The Selection series is a 5-novel book about two girls named America & Eadlyn written by Kiera Cass.
I managed to read all five of the books in July and found them very easy to understand and to follow.
“The selection,” “The Elite” and “The one” were all written between 2012- 2014. Without giving too much away for people that have not yet read the book, I would like to give a small description of the whole thing before I comment on my feelings about it.
The tale starts in the future after the world war 4. America has been taken over by a country called Illea. The monarchy running the country pass their daughters to other nations, in the hope of strengthening their allies, and the prince has to choose one girl from a selection of girls picked after each sector of their lands.
People live in a caste system where if you are a “one” you are like royalty, a” two” you are a celebrity, and if you are an “eight,” then you are a nobody. Every caste number has a category of jobs they can only take as a profession. The girls are to be virgins before marrying, and any marriages between higher castes to lower ranks are not received very well.
I have read many reviews and heard many comparisons to the Hunger Games & The Bachelor on this book. However, I was surprised to see that no one mentioned anything close to what I am about to say and review on.
The books almost reminded me of Jane Austen and her famous “Pride & Prejudice.” Jane Austen demonstrated people ranked by their status and their financial position. While in Pride & Prejudice, people were not legally bound by what jobs they had to take or be marked by the public with a number which represented their status; they still suffered between an invisible line of being degraded and treated with prejudice due to their status. They were not able to move any higher in status unless marriage, affiliated them.
While Elizabeth grabbed the attention of Darcy with her gracious behavior and performed with dignity and pride even though she was of a lower status, America’s personality and behavior from the selection was almost the opposite.
I found America to be obscene, almost always confused as to what she was doing. She behaved very immaturely towards many important decisions she had to make and yet Kiera managed to make them sound all appealing to the one Prince of Illea. There was no grace, extreme pride, constant snapping or yelling and almost always insulting the prince. Kiera was excellent in giving us a visual view of the beautiful gowns, scenes and her skill in writing made you almost cry or gasp at certain moments.
America was pursuing another man in the palace who happened to be her ex-boyfriend, Aspen, all at the same time. Most of her dates with the prince would end up half finished due to her temper and attitude, and she was playing with two hearts trying to decide which one she wanted and which one she wanted to break. I kind of was hoping that once she had reached the palace, she would forget about Aspen or at least America would let him go when she saw him at the palace.
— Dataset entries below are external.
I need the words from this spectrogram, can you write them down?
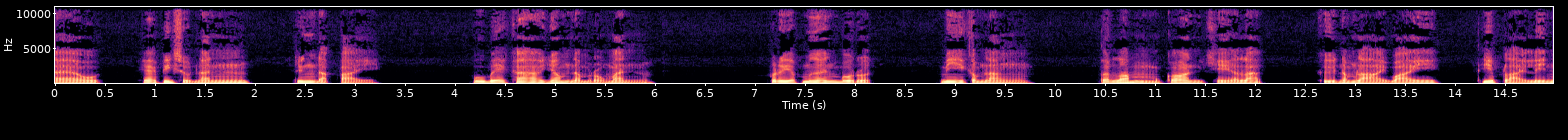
แล้ว แก่ภิกษุนั้นจึงดับไป อุเบคาย่อมดำรงมันเปรียบเหมือนบุรุษ มีกำลังตะล่อมก้อนเขละ คือน้ำลายไว้ที่ปลายลิ้น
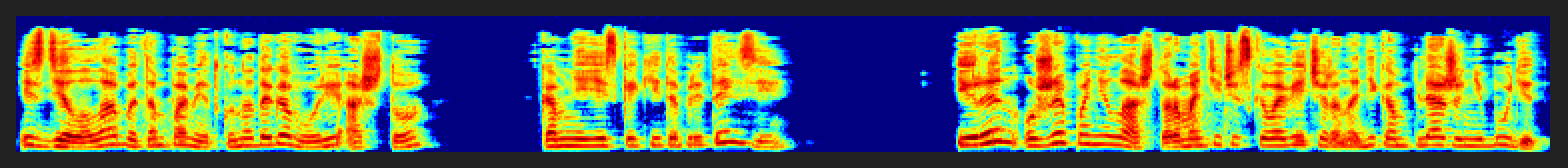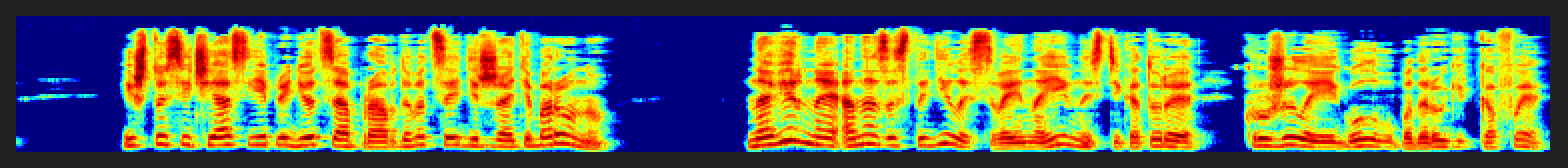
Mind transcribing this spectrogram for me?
и сделала об этом пометку на договоре. А что? Ко мне есть какие-то претензии?» Ирен уже поняла, что романтического вечера на диком пляже не будет, и что сейчас ей придется оправдываться и держать оборону. Наверное, она застыдилась своей наивности, которая кружила ей голову по дороге к кафе.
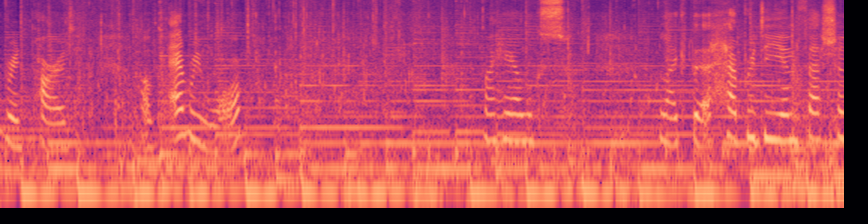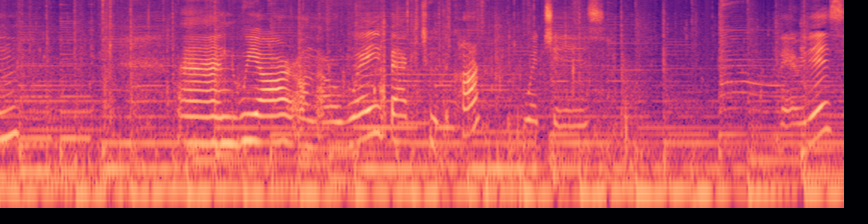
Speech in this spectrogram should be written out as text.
Favorite part of every walk. My hair looks like the Hebridean fashion. And we are on our way back to the car, which is, there it is.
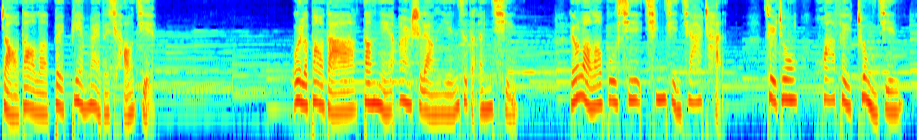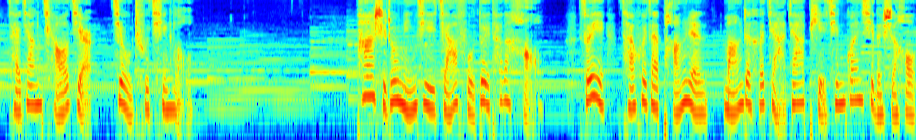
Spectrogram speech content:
找到了被变卖的乔姐。为了报答当年二十两银子的恩情，刘姥姥不惜倾尽家产，最终花费重金才将乔姐儿救出青楼。他始终铭记贾府对他的好，所以才会在旁人忙着和贾家撇清关系的时候，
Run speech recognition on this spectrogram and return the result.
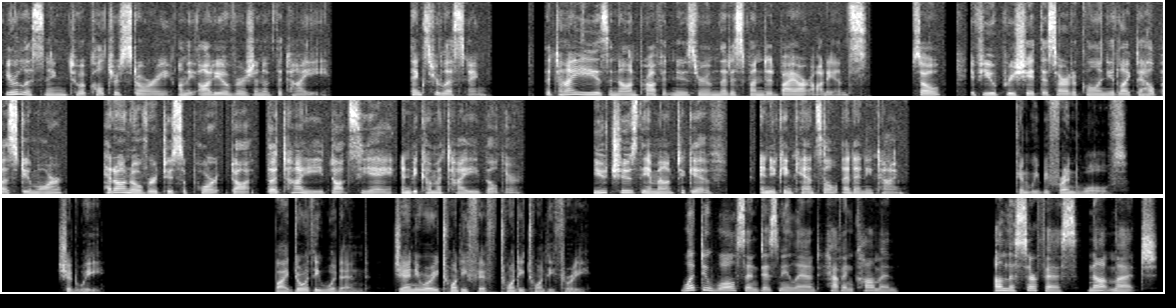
You're listening to a culture story on the audio version of The Tyee. Thanks for listening. The Tyee is a nonprofit newsroom that is funded by our audience. So, if you appreciate this article and you'd like to help us do more, head on over to support.thetyee.ca and become a Tyee builder. You choose the amount to give, and you can cancel at any time. Can we befriend wolves? Should we? By Dorothy Woodend, January 25, 2023. What do wolves and Disneyland have in common? On the surface, not much.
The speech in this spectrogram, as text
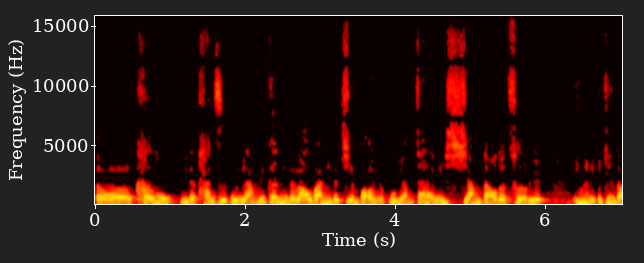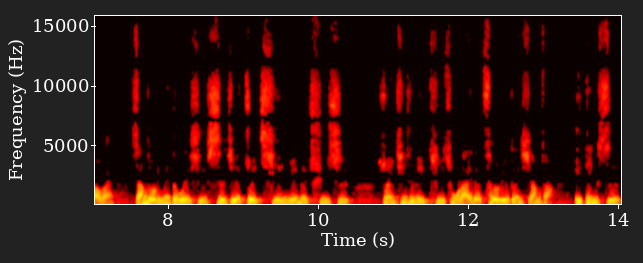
呃客户，你的谈资不一样，你跟你的老板，你的简报也不一样。再来，你想到的策略。因为你一天到晚商周里面都会写世界最前沿的趋势，所以其实你提出来的策略跟想法一定是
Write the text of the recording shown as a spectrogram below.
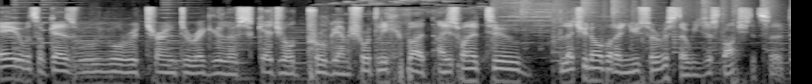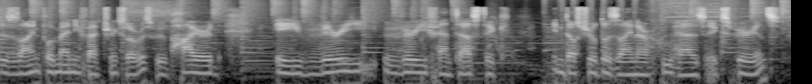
Hey, what's up, guys? We will return to regular scheduled program shortly, but I just wanted to let you know about a new service that we just launched. It's a design for manufacturing service. We've hired a very, very fantastic industrial designer who has experience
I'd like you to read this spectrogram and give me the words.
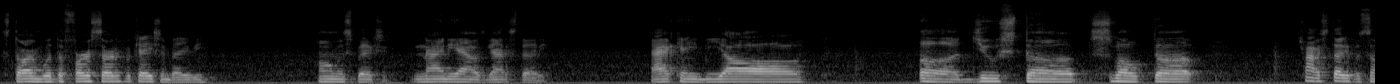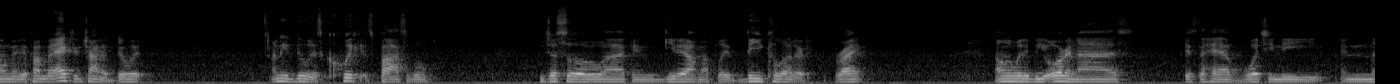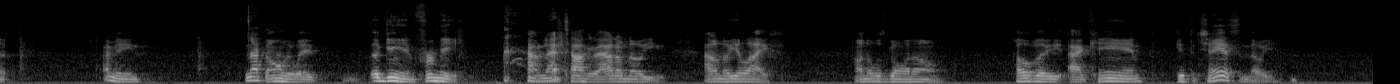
Starting with the first certification, baby. Home inspection, ninety hours, gotta study. I can't be all uh, juiced up, smoked up, trying to study for something. If I'm actually trying to do it, I need to do it as quick as possible, just so I can get it off my plate. Declutter, right? Only way to be organized is to have what you need, and I mean, not the only way. Again, for me, I'm not talking about. I don't know you. I don't know your life. I don't know what's going on. Hopefully, I can get the chance to know you.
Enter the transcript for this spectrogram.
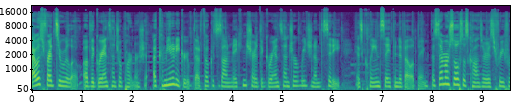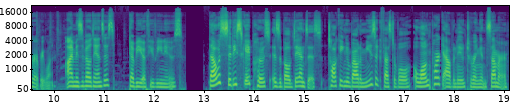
That was Fred Cerullo of the Grand Central Partnership, a community group that focuses on making sure the Grand Central region of the city is clean, safe, and developing. The summer solstice concert is free for everyone. I'm Isabel Danzis, WFUV News. That was Cityscape host Isabel Danzis talking about a music festival along Park Avenue to ring in summer.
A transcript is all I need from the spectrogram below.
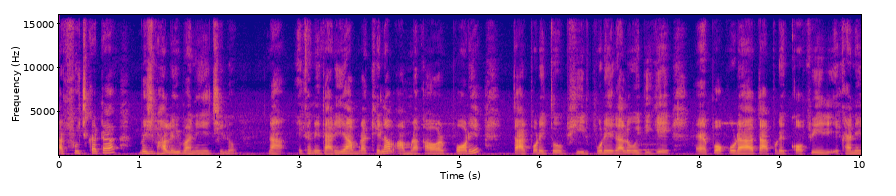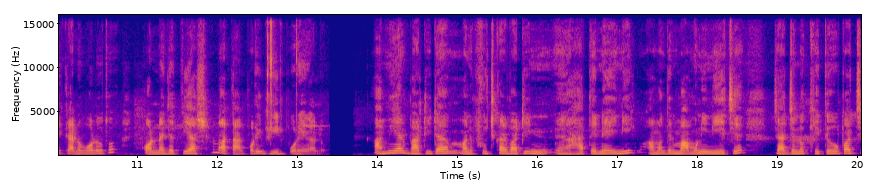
আর ফুচকাটা বেশ ভালোই বানিয়েছিল। না, এখানে দাঁড়িয়ে আমরা খেলাম। আমরা খাওয়ার পরে তারপরে তো ভিড় পড়ে গেল ওইদিকে পকোড়া, তারপরে কফি, এখানে কেন বলো তো কন্যাযাত্রী আসলো না, তারপরে ভিড় পড়ে গেল। আমি আর বাটিটা মানে ফুচকার বাটি হাতে নেইনি, আমাদের মামনি নিয়েছে, যার জন্য খেতেও পাচ্ছি,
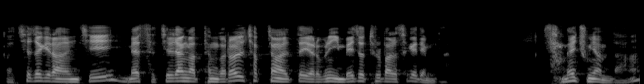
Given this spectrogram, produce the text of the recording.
그러니까 체적이라든지 mass, 질량 같은 거를 측정할 때 여러분이 이 measure toolbar를 쓰게 됩니다. 상당히 중요합니다.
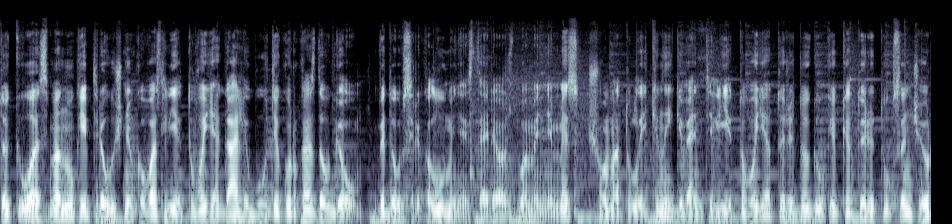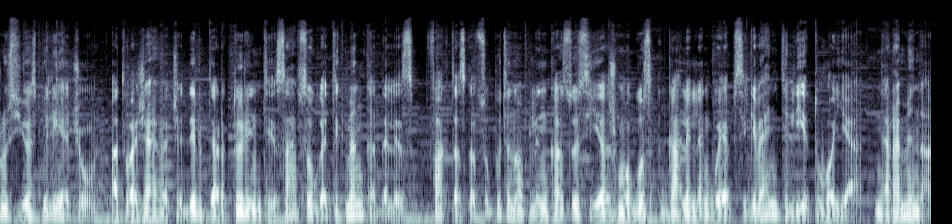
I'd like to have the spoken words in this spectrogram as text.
Tokių asmenų kaip Triaušnikovas Lietuvoje gali būti kur kas daugiau. Vidaus reikalų ministerijos duomenimis šiuo metu laikinai gyventi Lietuvoje turi daugiau kaip 4000 Rusijos piliečių. Atvažiavę čia dirbti ar turintys apsaugą tik menka dalis. Faktas, kad su Putino aplinka susijęs žmogus gali lengvai apsigyventi Lietuvoje, neramina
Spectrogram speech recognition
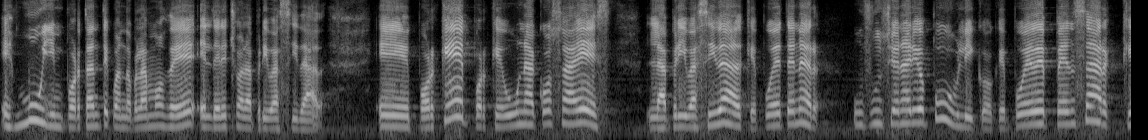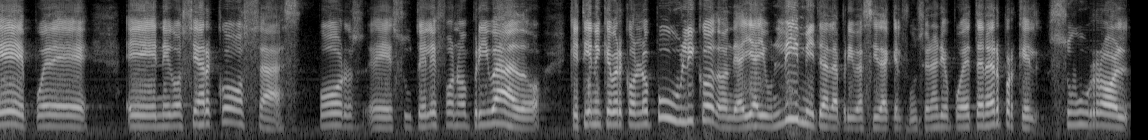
es muy importante cuando hablamos del derecho a la privacidad. Eh, ¿Por qué? Porque una cosa es la privacidad que puede tener un funcionario público, que puede pensar que puede eh, negociar cosas por eh, su teléfono privado que tienen que ver con lo público, donde ahí hay un límite a la privacidad que el funcionario puede tener, porque su rol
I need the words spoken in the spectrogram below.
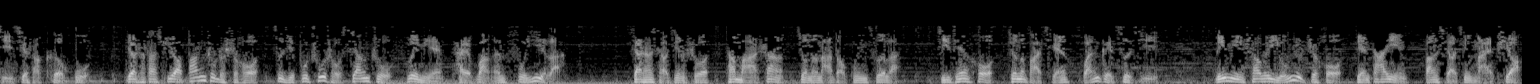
己介绍客户，要是他需要帮助的时候，自己不出手相助，未免太忘恩负义了。加上小静说，她马上就能拿到工资了，几天后就能把钱还给自己。李敏稍微犹豫之后，便答应帮小静买票。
Nevertheless, don’t be alarmed and decide not to read this book as it had many enjoyable parts where if you dug deeper into the story you would understand and want to know more. There were politics, history, love, affairs, dramas and many sudden changes to the book that was very refreshing and kept you on your toes wanting to find out what was going to happen next. Love is not perfect and compared to Hollywood stories that seal our minds with images of what we should perceive as romantic and genuine love; the selection series takes you to another level of perception.
Just like anything in life, you start confused or even unwilling to participate. You then realize that it isn’t so bad and start finding your true self, understanding that in fact, it was what you have been looking for the entire time. You pursue it with all you have and hope with your whole heart that you succeed. Subsequently, since you never lose until you give up, America did just that, and she won.